Don’t reward bad behavior

It was a busy night, not so busy that the man didn’t have time to tell me that he was looking for a seat at the bar, and not too busy for me to acknowledge that.

In an environment where every second is accounted for, there are some people who want even more of it, abdicating all their responsibility to someone who already has a dozen things to do. Luckily this was not one of those times, and he was not one of those people.

I served him a beer.

“It will probably just be a second,” I said.

More than a second later two people got up to leave. I motioned for him to make his way over.

A couple I had not seen, or served, had somehow come between him and the two seats. It was a race against time. And the couple won. They plopped themselves down into the two vacated seats.

“I am sorry, I was waiting for those seats,” he said.

“So were we,” the seated man said.

I don’t know exactly where he was waiting, but people aren’t always honest when their best interests are on the line.

“We were here first,” his date said looking at me. “Right?”

“I believe he was here first.”

“But, we have reservations for bar seats,” she said, clearly unhappy with my answer.

“That’s interesting,, because we don’t take reservations for bar seats.”

“Well, we have reservations for the bar tables then,” she said, reconstructing her lie.

“We don’t take reservations for those either.”

“Well, we aren’t moving.”

Finally a truth. It was now an awkward situation for all involved.

There are some people who flout the rules and then hope the social grace of others will protect them.

I once watched a man kick a car’s fender in a supermarket parking lot, attack the driver physically when he got out and then scream for help when the driver started to get the better of him.

Eventually the standing man gave up. When some people go out for fun, they avoid trouble, even when they are right.
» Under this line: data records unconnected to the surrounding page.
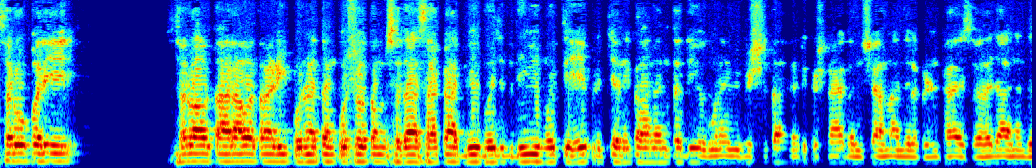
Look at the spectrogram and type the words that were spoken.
સર્વોપરી સર્વાવતાર અવતારી પૂર્ણતમ પુરુષોત્તમ સદા સાકાર દ્વિભુજ દિવ્ય મૂર્તિ હે પ્રત્યનિકાનંત દિવ્ય ગુણ વિશિષ્ટા હરે કૃષ્ણાય ઘનશ્યામના નીલકંઠાય સહજાનંદ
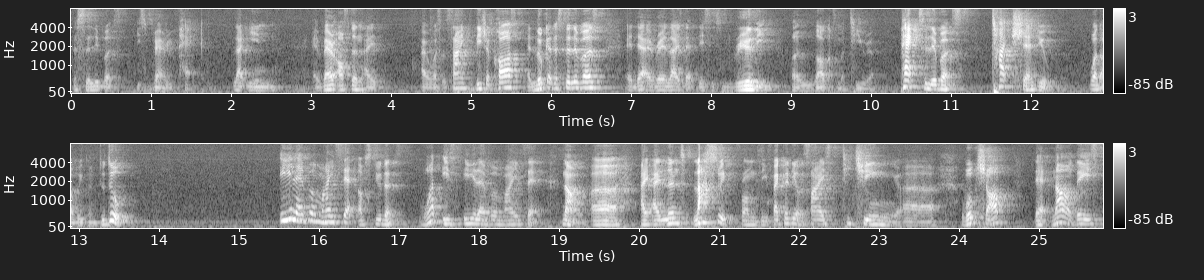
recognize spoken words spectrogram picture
The syllabus is very packed. Like in, very often I, I was assigned to teach a course, I look at the syllabus, and then I realized that this is really a lot of material. Packed syllabus, tight schedule. What are we going to do? A-level mindset of students. What is A-level mindset? Now, uh, I, I learned last week from the Faculty of Science teaching uh, workshop that nowadays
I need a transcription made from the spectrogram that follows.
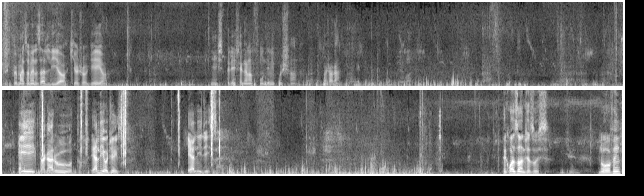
Que foi mais ou menos ali, ó, que eu joguei, ó. E esperei chegar no fundo e me puxando. Vai jogar. Eita, garoto. É ali, ô Jason. É ali, Jason. Tem quantos anos, Jesus? 21, Novo, hein?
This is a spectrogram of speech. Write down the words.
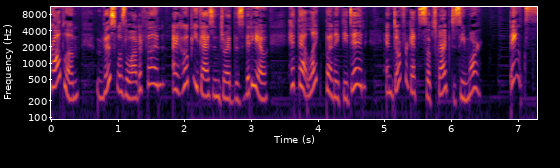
Problem. This was a lot of fun. I hope you guys enjoyed this video. Hit that like button if you did, and don't forget to subscribe to see more. Thanks!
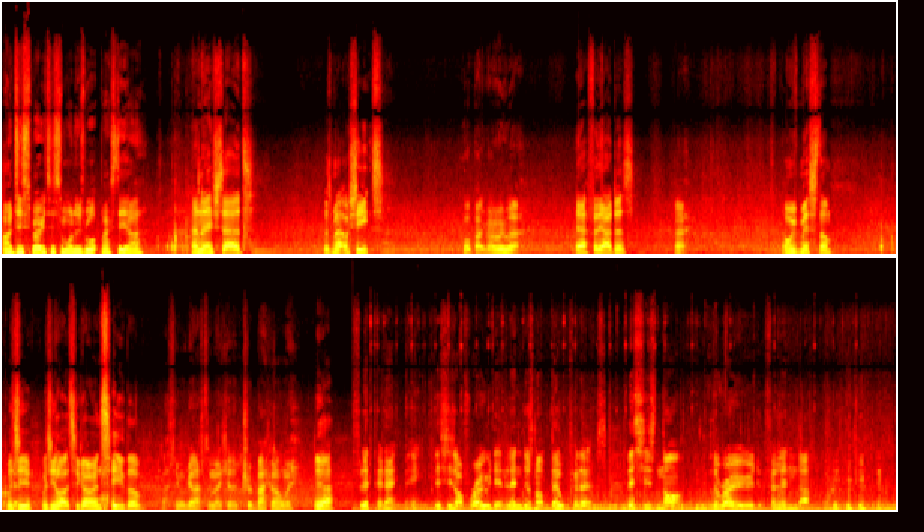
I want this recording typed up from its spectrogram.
I just spoke to someone who's walked past here. And they've said there's metal sheets, What, back where we were? yeah, for the adders, Oh. and we've missed them. Would Okay. you Would you like to go and see them? I think we're going to have to make a trip back, aren't we? Yeah. Flipping heck, mate. This is off-roading. Linda's not built for this. This is not the road for Linda.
Other people have no such compunctions.

“You need to tell him not to stand there,” the woman said.

“Ma’am it’s a bar, he can stand wherever he wants.”
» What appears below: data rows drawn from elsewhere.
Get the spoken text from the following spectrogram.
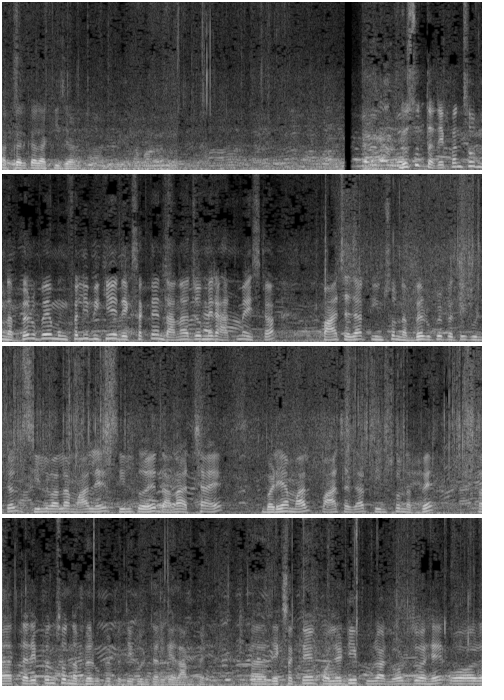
अक्कर करा की जड़। दोस्तों, तिरपन सौ नब्बे रुपये मूँगफली बिकी है। देख सकते हैं, दाना जो मेरे हाथ में इसका, पाँच हज़ार तीन सौ नब्बे रुपये प्रति क्विंटल। सील वाला माल है, सील तो है, दाना अच्छा है, बढ़िया माल, पाँच हज़ार तीन सौ नब्बे तिरपन सौ नब्बे रुपये प्रति क्विंटल के दाम पे। देख सकते हैं क्वालिटी पूरा लोड जो है, और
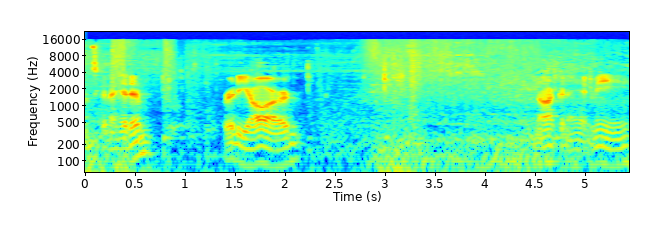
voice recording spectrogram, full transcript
That's gonna hit him pretty hard. Not gonna hit me.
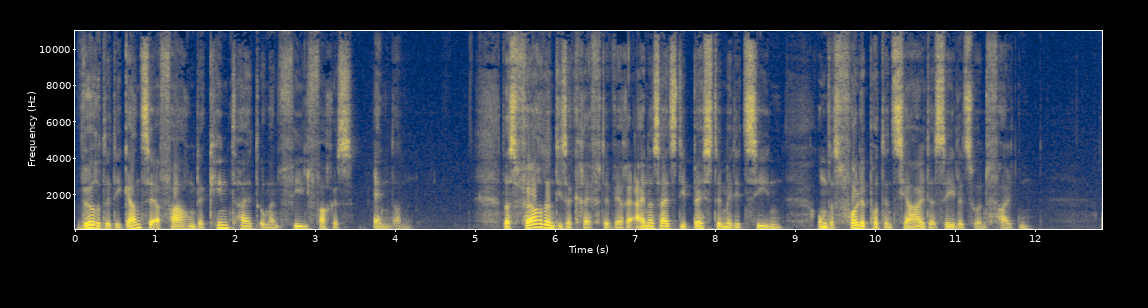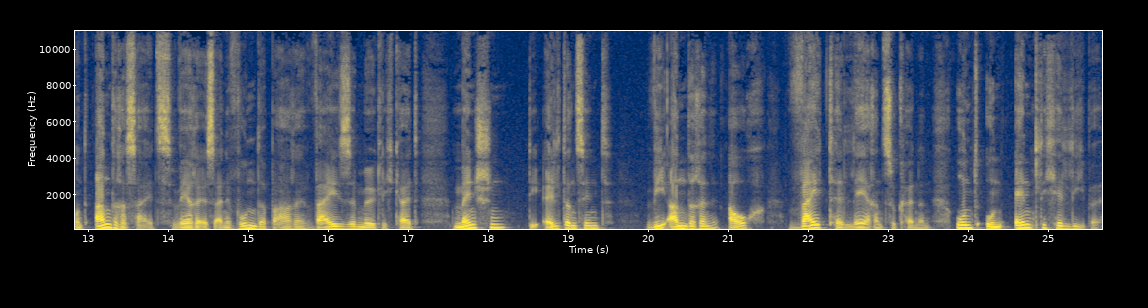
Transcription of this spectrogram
würde die ganze Erfahrung der Kindheit um ein Vielfaches ändern. Das Fördern dieser Kräfte wäre einerseits die beste Medizin, um das volle Potenzial der Seele zu entfalten, und andererseits wäre es eine wunderbare, weise Möglichkeit, Menschen, die Eltern sind, wie andere auch, Weite lehren zu können und unendliche Liebe.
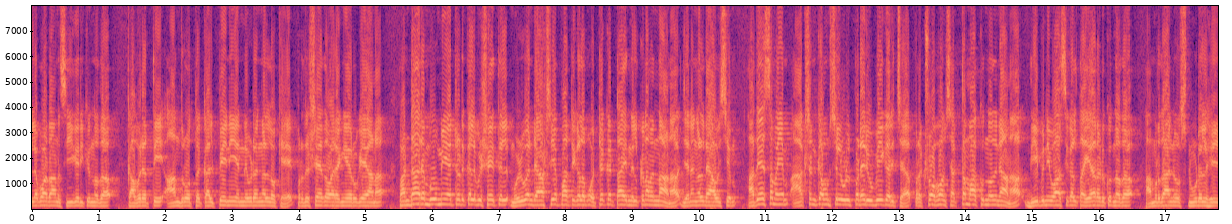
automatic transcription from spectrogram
നിലപാടാണ് സ്വീകരിക്കുന്നത്. കവരത്തി ആന്ത്രോത്ത് കൽപ്പേനി എന്നിവിടങ്ങളിലൊക്കെ പ്രതിഷേധം അരങ്ങേറുകയാണ്. പണ്ടാരം ഭൂമി ഏറ്റെടുക്കൽ വിഷയത്തിൽ മുഴുവൻ രാഷ്ട്രീയ പാർട്ടികളും ഒറ്റക്കെട്ടായി നിൽക്കണമെന്നാണ് ജനങ്ങളുടെ ആവശ്യം. അതേസമയം ആക്ഷൻ കൗൺസിൽ ഉൾപ്പെടെ രൂപീകരിച്ച് പ്രക്ഷോഭം ശക്തമാക്കുന്നതിനാണ് ദ്വീപ് നിവാസികൾ തയ്യാറെടുക്കുന്നത്. അമൃത ന്യൂസ് ന്യൂഡൽഹി.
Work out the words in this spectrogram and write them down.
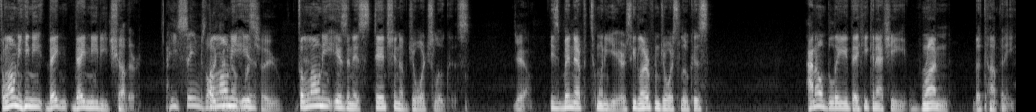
Filoni, he need they they need each other. He seems like Filoni is- two. Filoni is an extension of George Lucas. Yeah. He's been there for 20 years. He learned from George Lucas. I don't believe that he can actually run the company.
“Well he’s making us feel uncomfortable.”

I think I shrugged. They had already gotten the seats, what more did they want?
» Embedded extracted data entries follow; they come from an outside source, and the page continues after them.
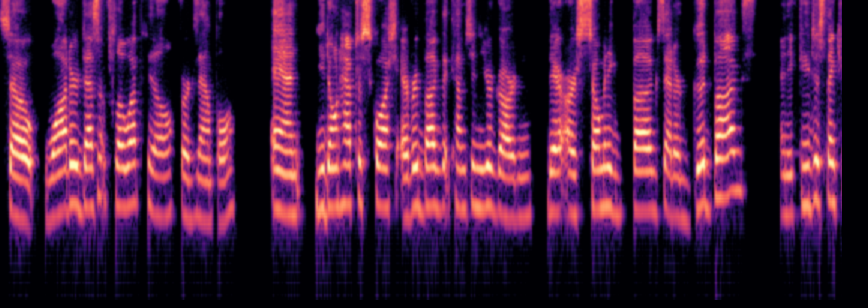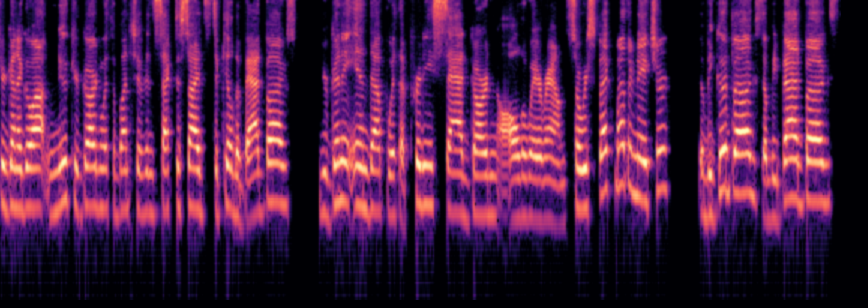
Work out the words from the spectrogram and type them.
So water doesn't flow uphill, for example, and you don't have to squash every bug that comes into your garden. There are so many bugs that are good bugs and if you just think you're going to go out and nuke your garden with a bunch of insecticides to kill the bad bugs, you're going to end up with a pretty sad garden all the way around. So respect Mother Nature. There'll be good bugs, there'll be bad bugs.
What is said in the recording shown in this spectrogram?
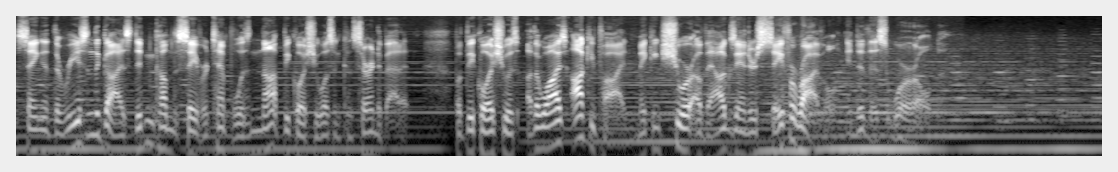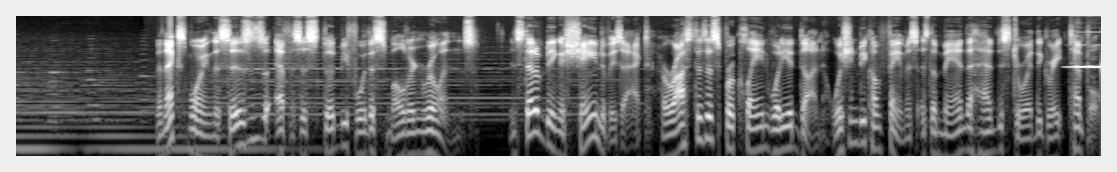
saying that the reason the goddess didn't come to save her temple was not because she wasn't concerned about it, but because she was otherwise occupied making sure of Alexander's safe arrival into this world. The next morning, the citizens of Ephesus stood before the smoldering ruins. Instead of being ashamed of his act, Herostratus proclaimed what he had done, wishing to become famous as the man that had destroyed the great temple.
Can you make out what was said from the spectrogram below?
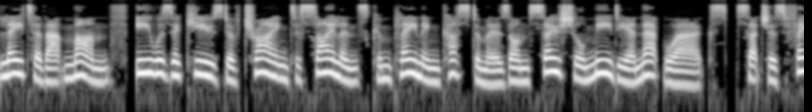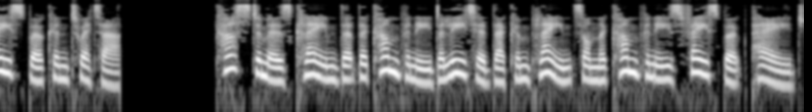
Later that month, E was accused of trying to silence complaining customers on social media networks, such as Facebook and Twitter. Customers claimed that the company deleted their complaints on the company's Facebook page.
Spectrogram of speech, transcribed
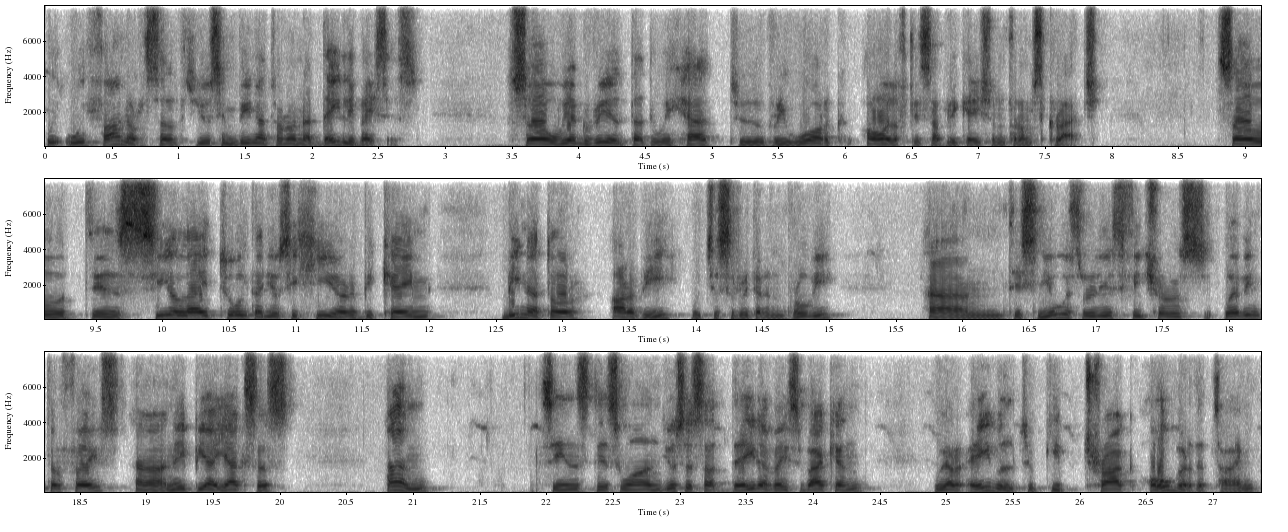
we found ourselves using Venator on a daily basis. So we agreed that we had to rework all of this application from scratch. So this CLI tool that you see here became Venator RV, which is written in Ruby. And this newest release features web interface and API access. And since this one uses a database backend, we are able to keep track over the time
“If you don’t tell him to leave, we’re going to leave,” she said.

Now I knew.

“It’s up to you.”

Recently I have noticed an alarming amount of people who want to act badly, but then want restaurant employees to protect them from the consequences of acting that way.

I had one couple tell me to tell another couple to stop complaining about that couple’s screaming child.

Another couple told me, “We don’t want to feel any pressure to leave,” when they wanted to sit and sip water for half an hour on a packed sports night while a throng of people waited.

“I’m not pressuring you to do anything,”

“Not you,” them,” he said, gesturing at the throng.

“I can’t control other people or how you feel about them.”

But, back in the present, that is exactly what was being asked.

“Maybe that’s what you are trying to do,” the woman said.

Ah, make it personal, the veritable battle cry of the righteously indignant. “I am always the victim.” Even, ironically, when that person’s in the midst of victimizing someone else.

“I am not trying to do anything. I just gave you my opinion.”

When they finally left, there was exact change on the bar.

Leaving me with these thoughts:

• The saying, “Don’t shoot the piano player, he’s doing the best he can,” can also be applied to bartenders and servers as well.

• “A dying culture invariably exhibits personal rudeness. Bad manners. Lack of consideration for others in minor matters. A loss of politeness, of gentle manners, is more significant than is a riot,” said Robert A. Heinlein.

• “If people are good only because they fear punishment, and hope for reward, then we are a sorry lot indeed,” noted Albert Einstein.

• “Don’t reward bad behavior. It is one of the first rules of parenting,” said Eliot Spritzer, regarding the banking bailout disaster. A pity no one listened.